The Uses of an Earthquake - Harry Cleaver

Midnight Notes on the disaster communism and refual of work in the Mexican community of Tepito.

Las Costureras - Monty Neill and Johnny Machete

Midnight Notes' coverage of women workers organising an independent union after their co-workers were killed in an earthquake.

Of Indiscriminate Attacks and Wild Reactions: An Anti-Civ Anarchist Engages with ITS and Atassa, their Defenders and Their false Critics

A critique of the "eco-extremist" trend and its defenders and publicists among the nihilist and post-left anarchist milieu. While many libertarian communists have significant differences with the author's politics, it is reproduced here as an important expose of how far some anarchists were willing to embrace a completely reactionary form of misanthropic and misogynistic politics. Taken from the archive at Anarchist Libraries.
Content note: this piece includes discussion of sexual violence.

When the poor police themselves: Public insecurity and extralegal criminal-justice administration in Mexico

Jennifer Johnson's chapter examining a collective self-help policing and penal justice initiative that emerged in contemporary rural Mexico.

Interview on the strike wave in Mexico

SITUAM workers march in Mexico City, 2019 | Image courtesy Patrick Cuninghame

Ray Valentine interviews Patrick Cuninghame, a History and Sociology lecturer at the Universidad Autonoma Metropolitana (UAM) in Mexico City, about the strike wave in Mexico this year. The strikes started in Matamoros, among workers in maquiladoras (assembly plants), and later spread to seven universities, including UAM. This interview was first published on the Organizing Work blog.

Amazon: A new business model better able to manage the contradictions of the capitalist mode of production

Amazon cardboard robot

An attempt to understand the functioning of one the world's most powerful companies using marxist categories - explaining how Amazon manages to combine the functions of productive, comercial and finance capital. The intention is, of course, to try to work out the implications for class strugle...

New trade union bureaucracies or rank-and-file workers’ power? Lessons of the Matamoros workers’ rebellion: Part one

Striking workers in matamoros

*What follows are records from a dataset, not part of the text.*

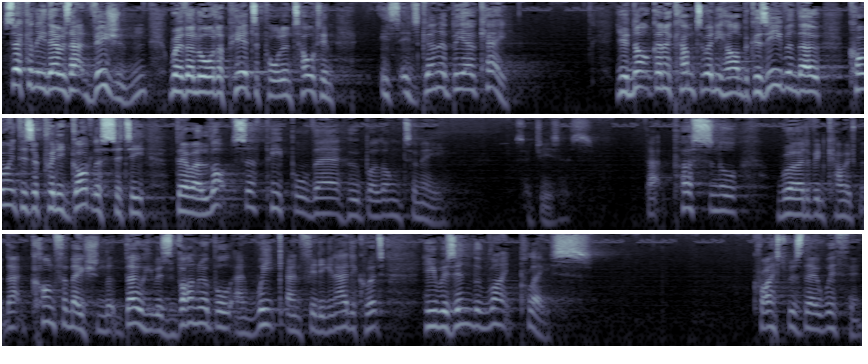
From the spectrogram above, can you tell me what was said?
Secondly, there was that vision where the Lord appeared to Paul and told him, It's, it's going to be okay. You're not going to come to any harm because even though Corinth is a pretty godless city, there are lots of people there who belong to me, said Jesus. That personal word of encouragement, that confirmation that though he was vulnerable and weak and feeling inadequate, he was in the right place. Christ was there with him.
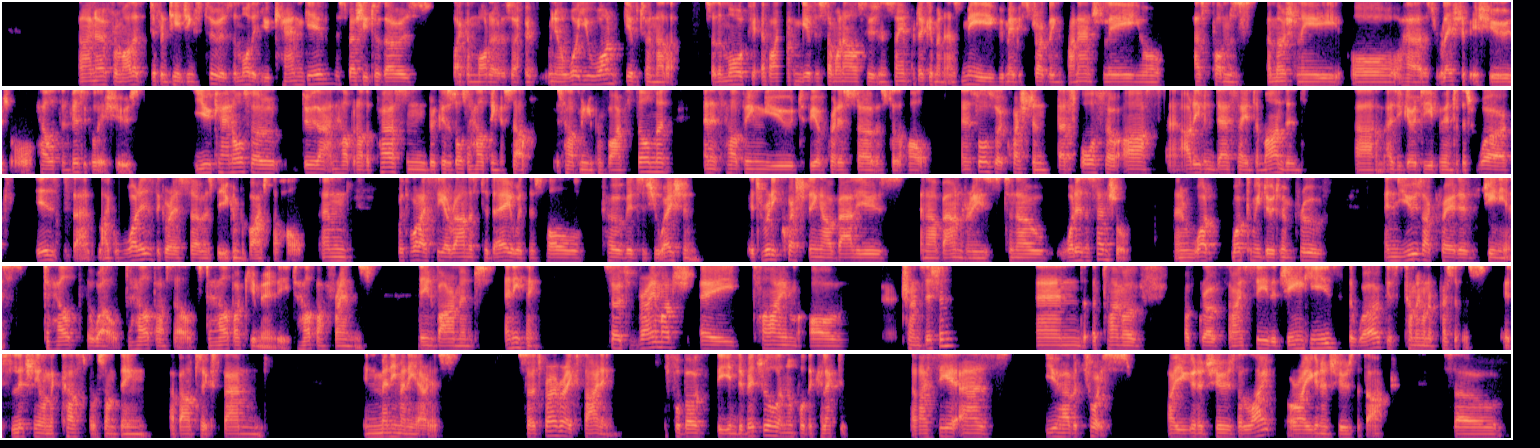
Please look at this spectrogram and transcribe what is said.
And I know from other different teachings too, is the more that you can give, especially to those like a motto, is like, you know, what you want, give to another. So the more, if I can give to someone else who's in the same predicament as me, who may be struggling financially or has problems emotionally or has relationship issues or health and physical issues, you can also do that and help another person because it's also helping yourself. It's helping you provide fulfillment and it's helping you to be of greater service to the whole. And it's also a question that's also asked, I'd even dare say demanded, um, as you go deeper into this work, is that like, what is the greatest service that you can provide to the whole? And with what I see around us today with this whole COVID situation, it's really questioning our values and our boundaries to know what is essential and what what can we do to improve and use our creative genius to help the world, to help ourselves, to help our community, to help our friends, the environment, anything. So it's very much a time of transition and a time of of growth. And I see the gene keys, the work is coming on a precipice. It's literally on the cusp of something about to expand in many, many areas. So it's very, very exciting for both the individual and for the collective. And I see it as you have a choice. Are you going to choose the light or are you going to choose the dark? So,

Two months after workers launched wildcat strikes in the Mexican city of Matamoros, 89 “maquiladora” factories, mostly in the auto parts, electric, and metallurgical industries, have agreed to workers’ demands for a 20 percent raise and a bonus of 32,000 pesos (US$1,655)—half of the average yearly salary. The strike wave has become known across Mexico as the “20/32 movement.”

Mexico: Metalworkers, universities join strike wave as 90,000 Walmart workers threaten to walk out

Dozens of maquiladora plants that agreed to the “20-32”—a 20 percent raise and a bonus of 32,000 pesos (US$1,700)—demanded by workers in Matamoros, Mexico, are escalating their reprisals against the historic wave of strikes that began in the city on January 12. This has included thousands of firings.